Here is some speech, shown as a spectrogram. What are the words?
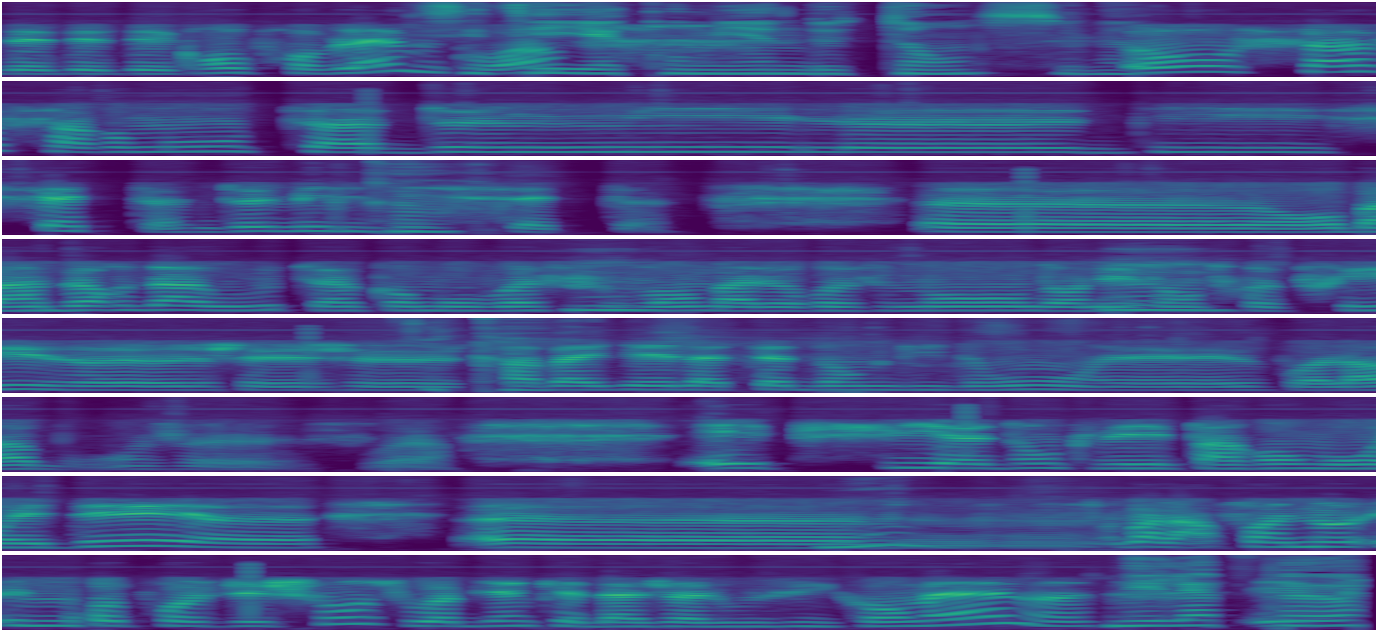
des, des, gros problèmes C'était il y a combien de temps cela? Oh ça ça remonte à 2017 2017. Euh, oh ben burn-out, hein, comme on voit souvent hmm. malheureusement dans les hmm. entreprises. je, je travaillais la tête dans le guidon et voilà, bon, je voilà. Et puis donc mes parents m'ont aidé. Euh, euh, mmh. Voilà, enfin, il me reproche des choses. Je vois bien qu'il y a de la jalousie quand même. Mais la peur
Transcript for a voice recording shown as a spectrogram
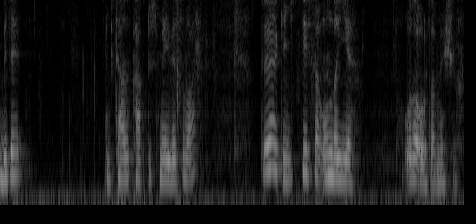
Bir de bir tane kaktüs meyvesi var. Dediler ki gittiysen onu da ye. O da orada meşhur.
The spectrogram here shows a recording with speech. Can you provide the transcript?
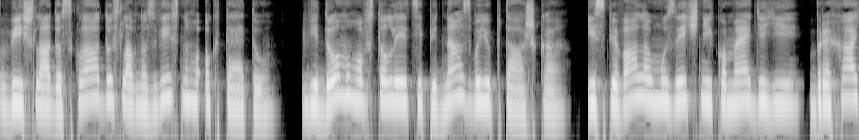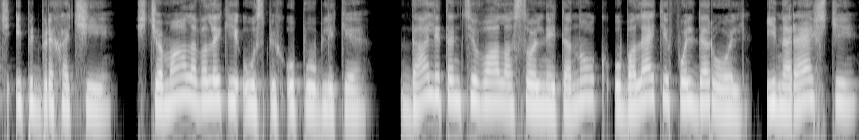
ввійшла до складу славнозвісного октету, відомого в столиці під назвою Пташка, і співала в музичній комедії Брехач і підбрехачі, що мала великий успіх у публіки. Далі танцювала сольний танок у балеті Фольдероль і, нарешті,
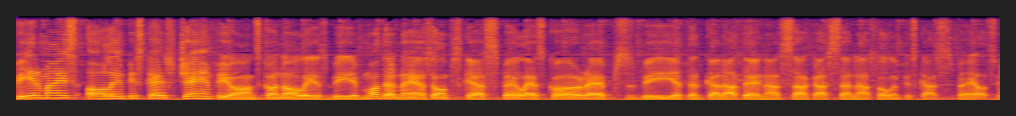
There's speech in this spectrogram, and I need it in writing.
Pirmais olimpiskais čempions Konolijas bija modernajās olimpiskajās spēlēs. Koreps bija tad, kad Atēnās sākās senās olimpiskās spēles.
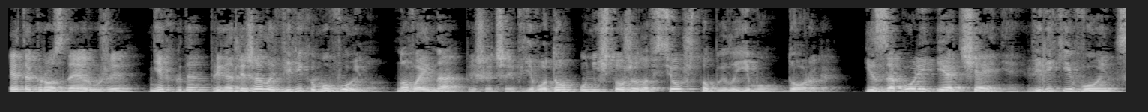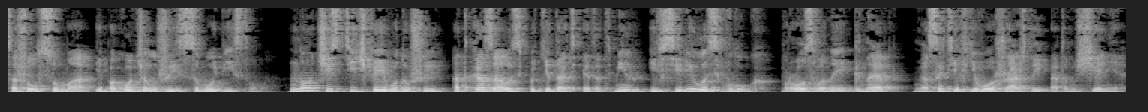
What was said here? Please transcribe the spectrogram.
Это грозное оружие некогда принадлежало великому воину, но война, пришедшая в его дом, уничтожила все, что было ему дорого. Из-за боли и отчаяния великий воин сошел с ума и покончил жизнь самоубийством. Но частичка его души отказалась покидать этот мир и вселилась в лук, прозванный Гнер, насытив его жаждой отмщения.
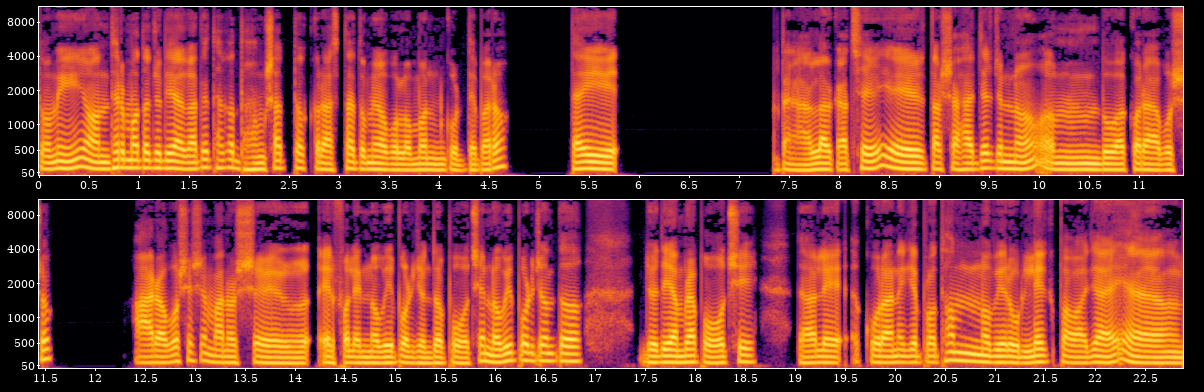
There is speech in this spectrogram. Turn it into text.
তুমি অন্ধের মতো যদি আগাতে থাকো, ধ্বংসাত্মক রাস্তা তুমি অবলম্বন করতে পারো। তাই আল্লাহর কাছে তার সাহায্যের জন্য দোয়া করা আবশ্যক। আর অবশেষে মানুষ এর ফলে নবী পর্যন্ত পৌঁছে। নবী পর্যন্ত যদি আমরা পৌঁছি তাহলে কোরআনে যে প্রথম নবীর উল্লেখ পাওয়া যায় আম,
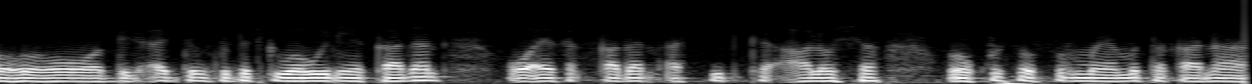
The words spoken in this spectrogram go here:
oo bini-aadanku dadka waaweyn ay qaadaan oo ay ka qaadaan asiidka caloosha oo ku soo furmaya mataqaanaa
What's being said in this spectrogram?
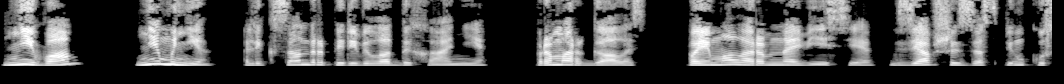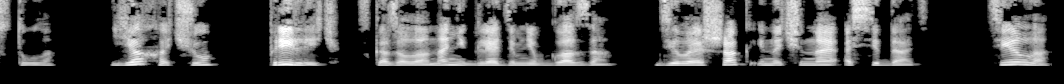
Ни вам, ни мне». Александра перевела дыхание, проморгалась, поймала равновесие, взявшись за спинку стула. «Я хочу прилечь», — сказала она, не глядя мне в глаза, делая шаг и начиная оседать. Тело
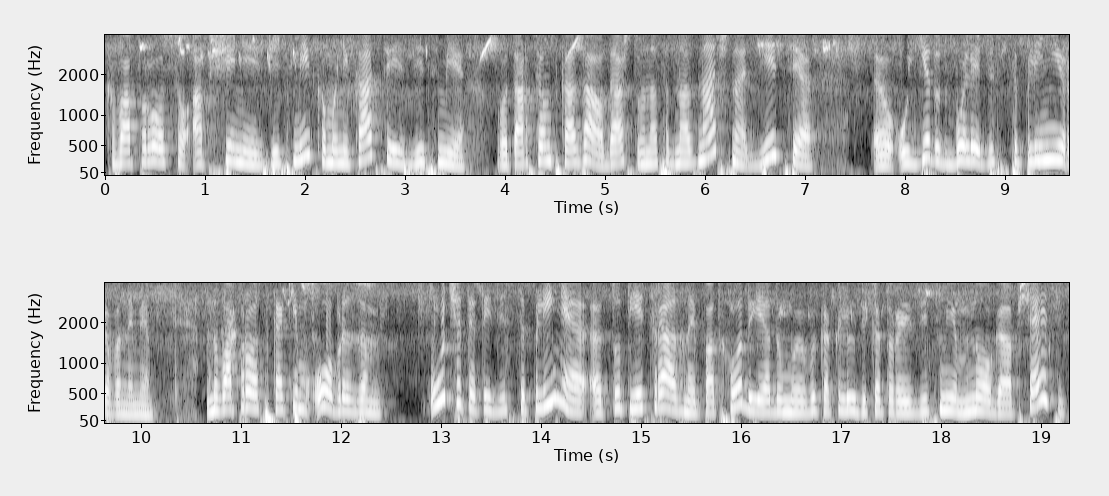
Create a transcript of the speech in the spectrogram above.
к вопросу общения с детьми, коммуникации с детьми. Вот Артем сказал, да, что у нас однозначно дети Э, уедут более дисциплинированными. Но вопрос, каким образом учат этой дисциплине. Э, тут есть разные подходы. Я думаю, вы, как люди, которые с детьми много общаетесь,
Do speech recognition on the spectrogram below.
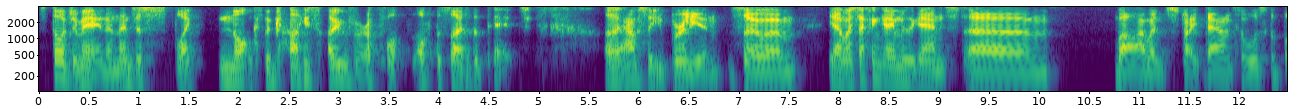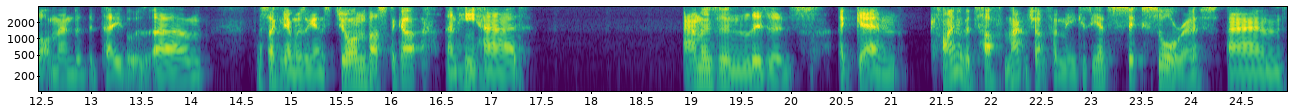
just dodge them in, and then just like knock the guys over off off, the side of the pitch. Uh, absolutely brilliant. So um, yeah, my second game was against. Um, well, I went straight down towards the bottom end of the tables. Um, my second game was against John Bustergut, and he had Amazon lizards again. Kind of a tough matchup for me because he had six Saurus and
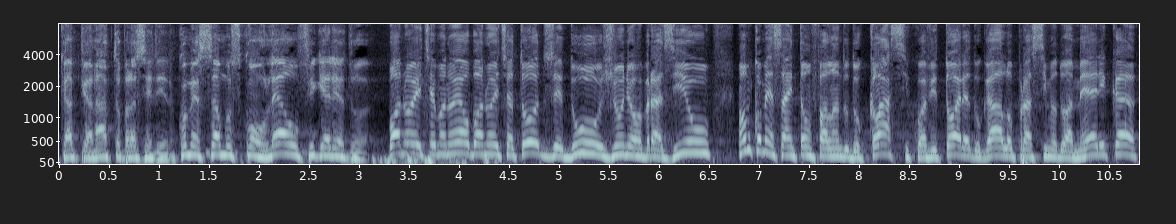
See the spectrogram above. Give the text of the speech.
Campeonato Brasileiro. Começamos com Léo Figueiredo. Boa noite, Emanuel. Boa noite a todos. Edu, Júnior Brasil. Vamos começar então falando do clássico, a vitória do Galo para cima do América.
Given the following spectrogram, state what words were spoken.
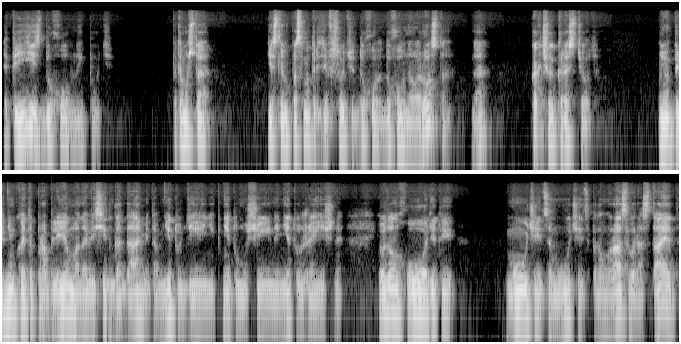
Это и есть духовный путь. Потому что если вы посмотрите в суть духов, духовного роста, да, как человек растет, у него перед ним какая-то проблема, она висит годами, там нету денег, нету мужчины, нету женщины. И вот он ходит и мучается, мучается, потом раз вырастает,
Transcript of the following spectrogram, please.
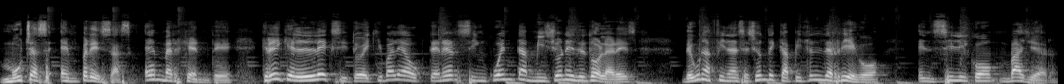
Muchas empresas emergentes creen que el éxito equivale a obtener 50 millones de dólares de una financiación de capital de riego en Silicon Valley,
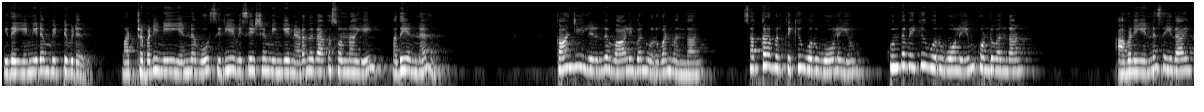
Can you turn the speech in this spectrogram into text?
இதை என்னிடம் விட்டுவிடு. மற்றபடி நீ என்னவோ சிறிய விசேஷம் இங்கே நடந்ததாக சொன்னாயே அது என்ன? காஞ்சியிலிருந்து வாலிபன் ஒருவன் வந்தான். சக்கரவர்த்திக்கு ஒரு ஓலையும் குந்தவைக்கு ஒரு ஓலையும் கொண்டு வந்தான். அவனை என்ன செய்தாய்?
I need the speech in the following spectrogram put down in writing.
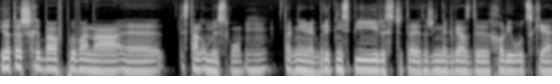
i to też chyba wpływa na e, stan umysłu. Mhm. Tak, nie wiem, jak Britney Spears, czy te też inne gwiazdy hollywoodzkie.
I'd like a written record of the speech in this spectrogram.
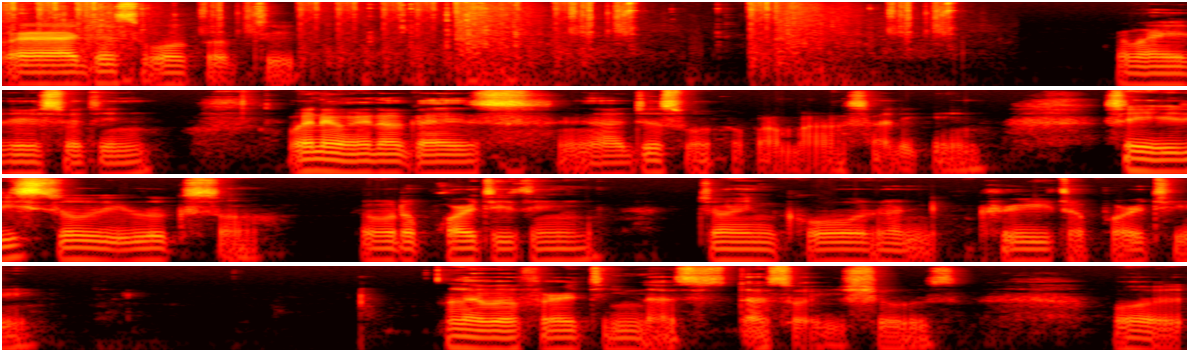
Where I just woke up to. Why are they sweating? Well, anyway, though, guys, yeah, I just woke up on my side again. See, this really looks uh, over the party thing. Join code and create a party. Level 13, that's that's what it shows. But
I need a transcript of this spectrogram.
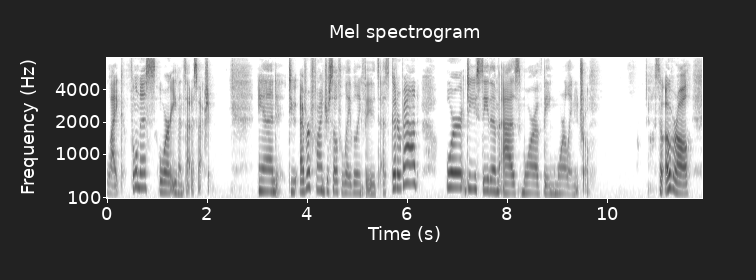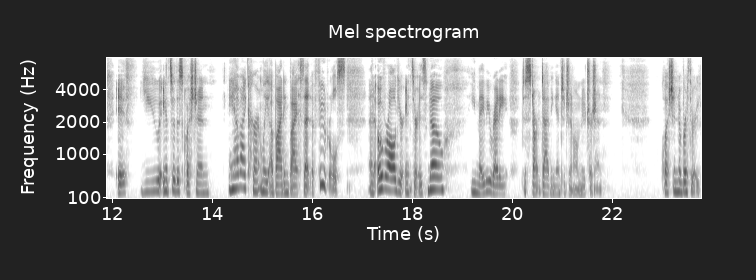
like fullness or even satisfaction? And do you ever find yourself labeling foods as good or bad, or do you see them as more of being morally neutral? So, overall, if you answer this question, Am I currently abiding by a set of food rules? And overall, your answer is no, you may be ready to start diving into gentle nutrition. Question number three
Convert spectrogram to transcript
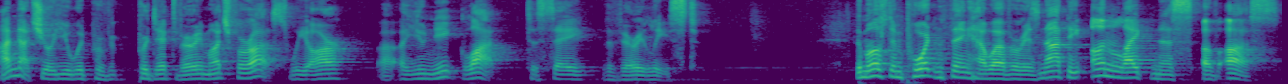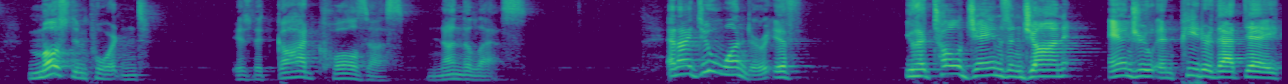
I'm not sure you would pre- predict very much for us. We are uh, a unique lot, to say the very least. The most important thing, however, is not the unlikeness of us. Most important is that God calls us nonetheless. And I do wonder if you had told James and John, Andrew and Peter that day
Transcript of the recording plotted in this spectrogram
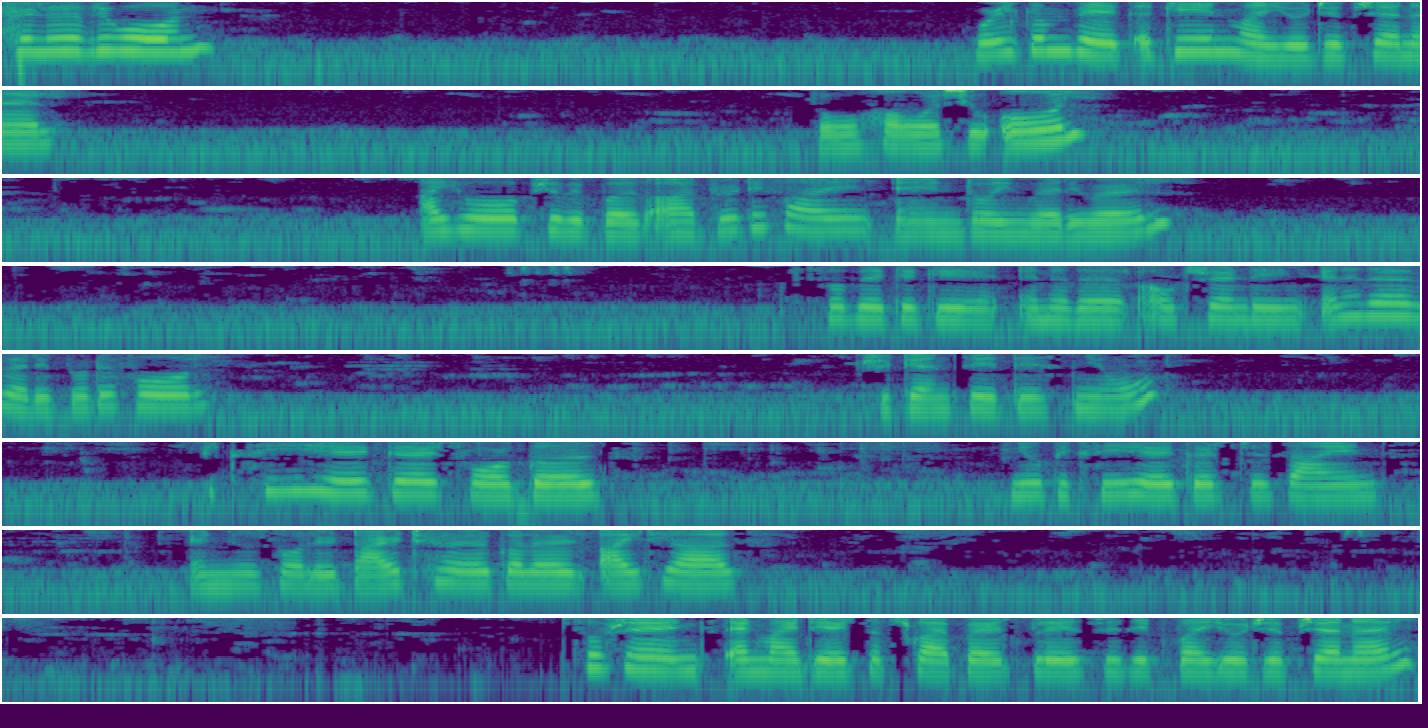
Hello everyone. Welcome back again my YouTube channel. So how are you all? I hope you people are pretty fine and doing very well. So back again another outstanding, another very beautiful you can say this new pixie haircuts for girls. New pixie haircuts designs and new solid tight hair colors ideas. So friends and my dear subscribers please visit my youtube channel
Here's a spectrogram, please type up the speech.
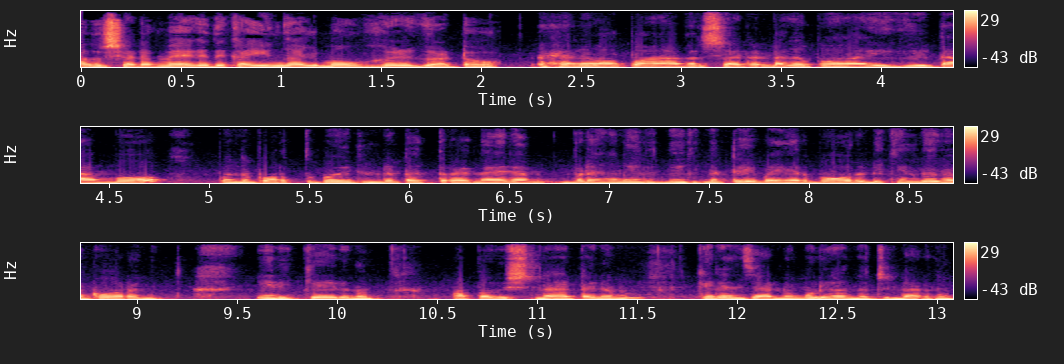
ആദർശേട്ടൻ വേഗത കൈയും കാലും മുഖം കേട്ടോ ഹലോ അപ്പൊ ആദർശമായിട്ടുണ്ട് അതിപ്പോ വൈകിട്ടാകുമ്പോ ഒന്ന് പുറത്ത് പോയിട്ടുണ്ട് കേട്ടോ എത്ര നേരം ഇവിടെ ഇങ്ങനെ ഇരുന്നിരുന്നിട്ടേ ഭയങ്കര ബോറടിക്കുന്നുണ്ട് എന്നൊക്കെ പറഞ്ഞിട്ട് ഇരിക്കായിരുന്നു. അപ്പൊ വിഷ്ണാട്ടനും കിരൺ ചേട്ടനും കൂടി വന്നിട്ടുണ്ടായിരുന്നു.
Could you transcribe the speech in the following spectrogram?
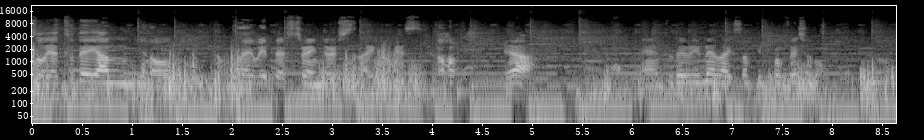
So yeah, today I'm, know, play with the strangers like this, you know. Yeah. And today we made like something professional.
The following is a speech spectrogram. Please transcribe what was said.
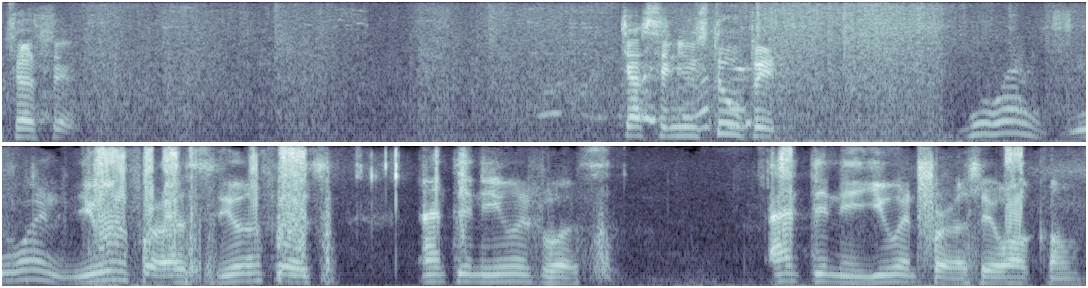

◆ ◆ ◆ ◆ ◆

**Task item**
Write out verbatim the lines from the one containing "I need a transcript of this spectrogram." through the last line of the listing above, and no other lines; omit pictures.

**Solution to the exercise**
I need a transcript of this spectrogram.
like fullness or even satisfaction? And do you ever find yourself labeling foods as good or bad, or do you see them as more of being morally neutral? So, overall, if you answer this question, Am I currently abiding by a set of food rules? And overall, your answer is no, you may be ready to start diving into gentle nutrition. Question number three
Convert spectrogram to transcript
I'm not sure you would pre- predict very much for us. We are uh, a unique lot, to say the very least. The most important thing, however, is not the unlikeness of us. Most important is that God calls us nonetheless. And I do wonder if you had told James and John, Andrew and Peter that day
Transcript of the recording plotted in this spectrogram
Hello everyone. Welcome back again my YouTube channel. So how are you all? I hope you people are pretty fine and doing very well. So back again another outstanding, another very beautiful you can say this new pixie haircuts for girls. New pixie haircuts designs and new solid tight hair colors ideas. So friends and my dear subscribers please visit my youtube channel
Here's a spectrogram, please type up the speech.
ആദർശേട്ടൻ വേഗത കൈയും കാലും മുഖം കേട്ടോ ഹലോ അപ്പൊ ആദർശമായിട്ടുണ്ട് അതിപ്പോ വൈകിട്ടാകുമ്പോ ഒന്ന് പുറത്ത് പോയിട്ടുണ്ട് കേട്ടോ എത്ര നേരം ഇവിടെ ഇങ്ങനെ ഇരുന്നിരുന്നിട്ടേ ഭയങ്കര ബോറടിക്കുന്നുണ്ട് എന്നൊക്കെ പറഞ്ഞിട്ട് ഇരിക്കായിരുന്നു. അപ്പൊ വിഷ്ണാട്ടനും കിരൺ ചേട്ടനും കൂടി വന്നിട്ടുണ്ടായിരുന്നു.
Could you transcribe the speech in the following spectrogram?
So yeah, today I'm, know, play with the strangers like this, you know. Yeah. And today we made like something professional.
The following is a speech spectrogram. Please transcribe what was said.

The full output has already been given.